Latrell Fontaine Sprewell (born September 8, 1970 in Milwaukee, Wisconsin) is a former professional basketball player and four-time NBA All-Star. He played for two seasons with the Alabama Crimson Tide basketball team.
Sprewell grew up in Milwaukee, Wisconsin and attended Washington High School there, and Three Rivers Community College in Poplar Bluff, Missouri. In 1990 he transferred to the University of Alabama, joining a team which also featured future NBA stars Robert Horry, Jason Caffey, and James Robinson.
Sprewell was selected by the Golden State Warriors with the 24th overall pick in the 1992 NBA draft. He started 69 games during his rookie season, averaging 15.4 points per game. He led the Warriors in scoring in 1994, 1995 and 1997. His 1996-97 average of 24.2 points per game was the fifth-highest average in the league.
On December 1, 1997 Sprewell assaulted his head coach, P. J. Carlesimo, during a practice session, choking him for several seconds and later striking him. He was suspended immediately for 10 games, released from his contract the next day, and then suspended for a year by the league. After arbitration, his contract was reinstated and his league suspension reduced to the remainder of the season. During his suspension, he pleaded no contest to reckless driving in an incident where two people were injured, and spent three months under house arrest.

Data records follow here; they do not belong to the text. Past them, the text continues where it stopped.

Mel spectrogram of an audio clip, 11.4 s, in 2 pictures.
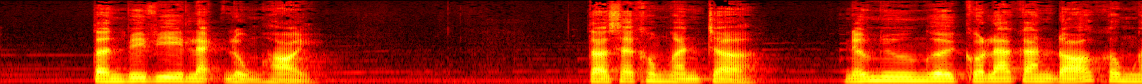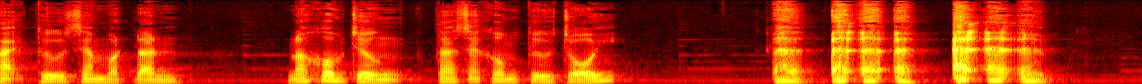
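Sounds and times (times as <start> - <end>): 
speech: 0.5 - 1.6, 2.9 - 8.9, 9.6 - 11.0
man coughing dryly: 9.6 - 11.0.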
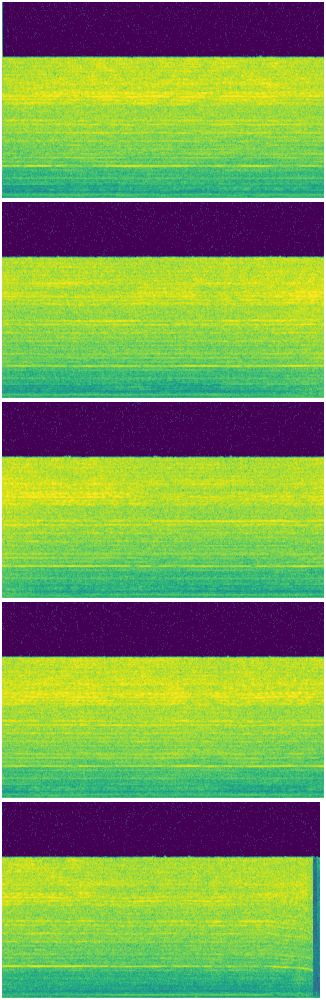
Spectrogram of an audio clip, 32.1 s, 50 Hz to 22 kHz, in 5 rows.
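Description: XK K110 micro RC helicopter hovering with its brushless tail motor: a steady whine from the rotors and motors, with a high-pitched tone over it, swelling slightly about twelve seconds in.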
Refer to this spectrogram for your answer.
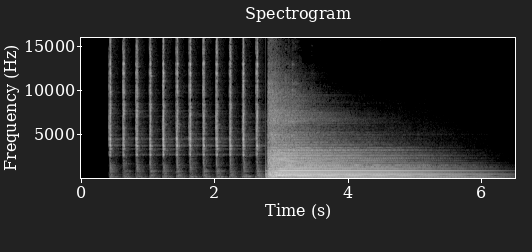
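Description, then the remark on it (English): A quick run of about a dozen sharp ticks gives way to one loud, resonant clock chime whose bright, bell-like tone rings on and slowly fades over several seconds. “Suddenly, a clock strikes.”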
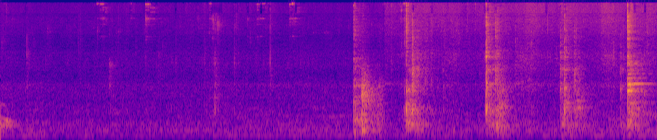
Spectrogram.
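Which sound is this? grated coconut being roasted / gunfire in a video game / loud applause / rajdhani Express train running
grated coconut being roasted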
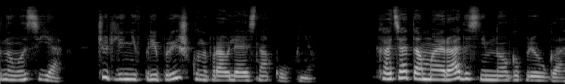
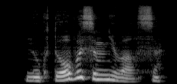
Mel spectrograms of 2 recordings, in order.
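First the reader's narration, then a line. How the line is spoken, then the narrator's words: Smirking grunt. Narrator (Russian): хмыкнул Власов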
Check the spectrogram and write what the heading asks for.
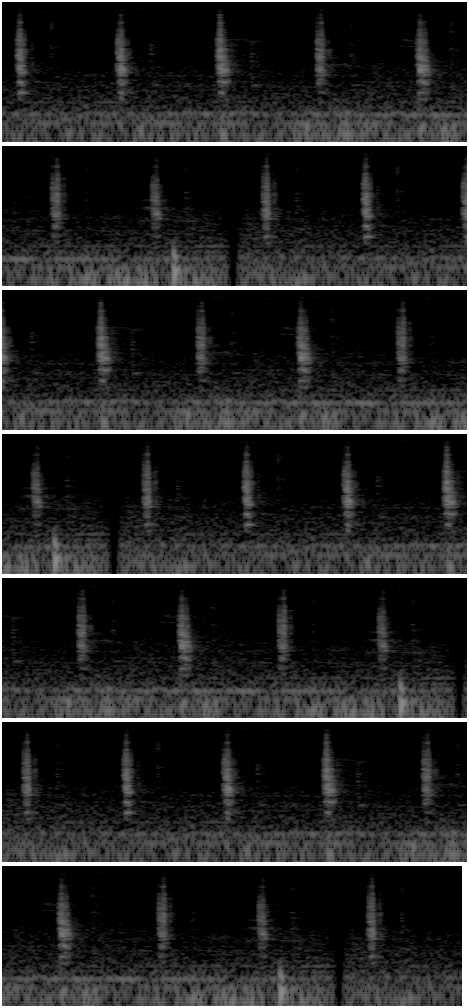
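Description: A clock ticking steadily, about once a second, timing the pupils' answer period, over a faint low hum.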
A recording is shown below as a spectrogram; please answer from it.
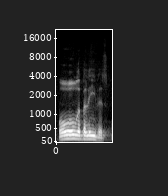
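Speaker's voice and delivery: loud, deliberate scripture reading; slow reading. Real, not acted. Leader reading the passage to the group, slowly and loudly. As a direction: read it out slowly and firmly. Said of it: "let me read it slowly".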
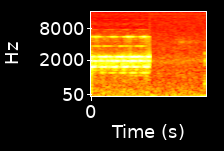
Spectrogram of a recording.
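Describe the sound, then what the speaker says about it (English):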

Following the 1998-99 NBA lockout, Sprewell was traded to the New York Knicks. He played off the bench, but shone during the team's surprising playoff run which ended with a loss to the San Antonio Spurs in the NBA finals. Sprewell averaged 26 points per game during the finals and poured in 35 points to go along with 10 rebounds in the decisive game five.
Sprewell was the starting small forward for the 1999-2000 Knicks, which lost to the Indiana Pacers in the Eastern Conference finals. He was offered a five-year $62 million contract extension.
Center Patrick Ewing was traded to Seattle before the 2000-2001 season, leaving Sprewell to emerge as a leader for a diminished Knicks squad. The team lost in the first round of the 2001 playoffs and failed to make the playoffs for the first time in 15 years in 2002. He was fined $250,000 for showing up to training camp with an unreported fracture in his hand. He claimed to have slipped on his yacht ("Milwaukee's Best"), but the New York Post reported it had been broken in a fight. The Knicks again missed the playoffs and traded Sprewell to the Minnesota Timberwolves.
Sprewell joined Kevin Garnett and Sam Cassell in the high-scoring 2003-2004 Timberwolves line-up which earned a top seed in the Western Conference playoffs. They lost to the Los Angeles Lakers in the conference finals. In October of that year, the Timberwolves offered Sprewell a 3-year $21 million contract extension. He declined the offer, which he considered insulting, and finished out his existing contract in poor form. He began the 2005-2006 season as a free agent, rejecting proposed contracts from several other teams before retiring.
Over the course of his career, Sprewell started 868 of 913 games he played in, averaging 18.8 points, 4.2 assists and 4.1 rebounds per game, with playoff career averages of 19.7 points, 3.4 assists and 4.3 rebounds per game. He was named to the All-NBA First Team at the end of his second season.
Outside of basketball, Sprewell also made his mark on automobile customization by endorsing spinning wheel rims, sometimes called "Sprewells," that were sold through his older brother Terran's Sprewell Racing business in San Gabriel, California.
After leaving the league, Sprewell suffered a number of personal and financial setbacks. He left his family and was sued by his former long-term companion and mother of his four children. He lost his yacht and two houses to foreclosure, and was facing liens for more than $3 million in unpaid taxes. As of July 2015 he was renting a 2,000 square-foot bungalow on Milwaukee's east side.
- Konigsberg, Eric (April 19, 1999) "The Real Spree" New York magazine
- Bresnahan, Mike (May 29, 2004) "The Art of the Wheel: Timberwolves' Sprewell forges a hit spinoff career in the auto-accessories market" Los Angeles Times
- "Latrell Sprewell" (August 29, 2015) Wikipedia - accessed September 8, 2015
- Stitt, Robert (July 8, 2015) "Latrell Sprewell Made Over $100 Million But Now Has No House, No Family" Financial Juneteenth